UNIT G485 Module 4 5.4.1 X-Rays
2 In an X-ray tube, electrons accelerated to high speeds impact with a tungsten target, losing their energy to produce high-energy electromagnetic radiation, or X-rays. (a) For a tube voltage of 150 kV, calculate : (i) The maximum energy Emax in J of the X-ray photons produced. (ii) The minimum wavelength λmin of these photons. (b) The graph below shows the relative distribution of photon energies from The X-ray tube. (i) Explain the origin of the characteristic lines at about 60 keV. (ii) State the changes, if any, to Emax, λmin and the shape of the intensity curve, when each of the following is increased independently :
The tube voltage. The tube current.

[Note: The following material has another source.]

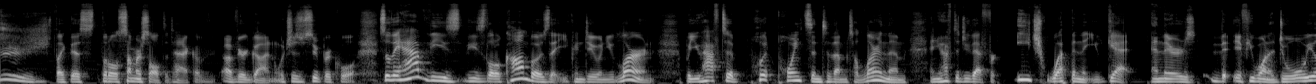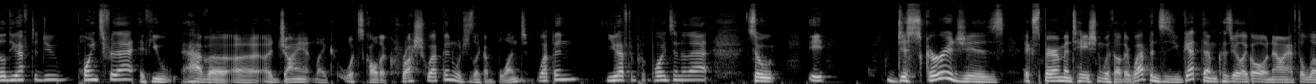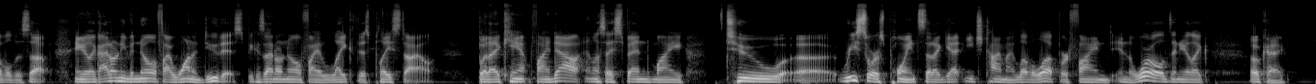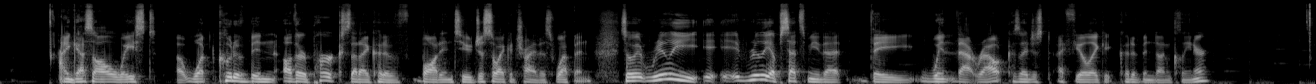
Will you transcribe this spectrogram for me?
like this little somersault attack of, of your gun, which is super cool. So they have these these little combos that you can do and you learn, but you have to put points into them to learn them, and you have to do that for each weapon that you get. And there's if you want a dual wield, you have to do points for that. If you have a, a, a giant like what's called a crush weapon, which is like a blunt weapon, you have to put points into that. So it discourages experimentation with other weapons as you get them because you're like, oh, now I have to level this up. And you're like, I don't even know if I want to do this because I don't know if I like this playstyle. But I can't find out unless I spend my two uh, resource points that I get each time I level up or find in the world. And you're like, okay, I guess I'll waste uh, what could have been other perks that I could have bought into just so I could try this weapon. So it really it, it really upsets me that they went that route because I just I feel like it could have been done cleaner.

3 This question is about X-ray photography. (a) The intensity pattern of a beam of diagnostic X-rays, transmitted through a human body, is recorded on a photographic film. Explain why the intensity will vary where materials of different proton number are encountered within the body. See Fig 1. shown below. (b) (i) An image-intensifying screen is sometimes placed between the body and the X-ray film. Explain how the screen works and what effect it has on the film. (ii) State the chief advantage of image intensification to the patient. (c) (i) Explain why contrast media are sometimes used in diagnostic X-rays. (ii) Explain how the use of a contrast medium improves the quality Of an X-ray photo. (OCR A2 Physics - Module 5634 - June 1998)
4 A student wishes to explain the principles involved in a CT scan. She draws nine boxes, each representing a unit volume of soft tissue or bone. She draws X-ray beams that pulse units of energy in the way shown in Fig 2. below and writes down the energy outputs after they have passed through three boxes. (a) Suggest what the numbers 20 and 10, in the first two boxes of the top row, represent. (b) Explain why the student has put the larger number in a box that represents a unit volume of bone. (c) Copy Fig 2. and fill in the values for the remaining five boxes and hence determine the material contained in box Y. (OCR A2 Physics - Module 2825 - January 2005)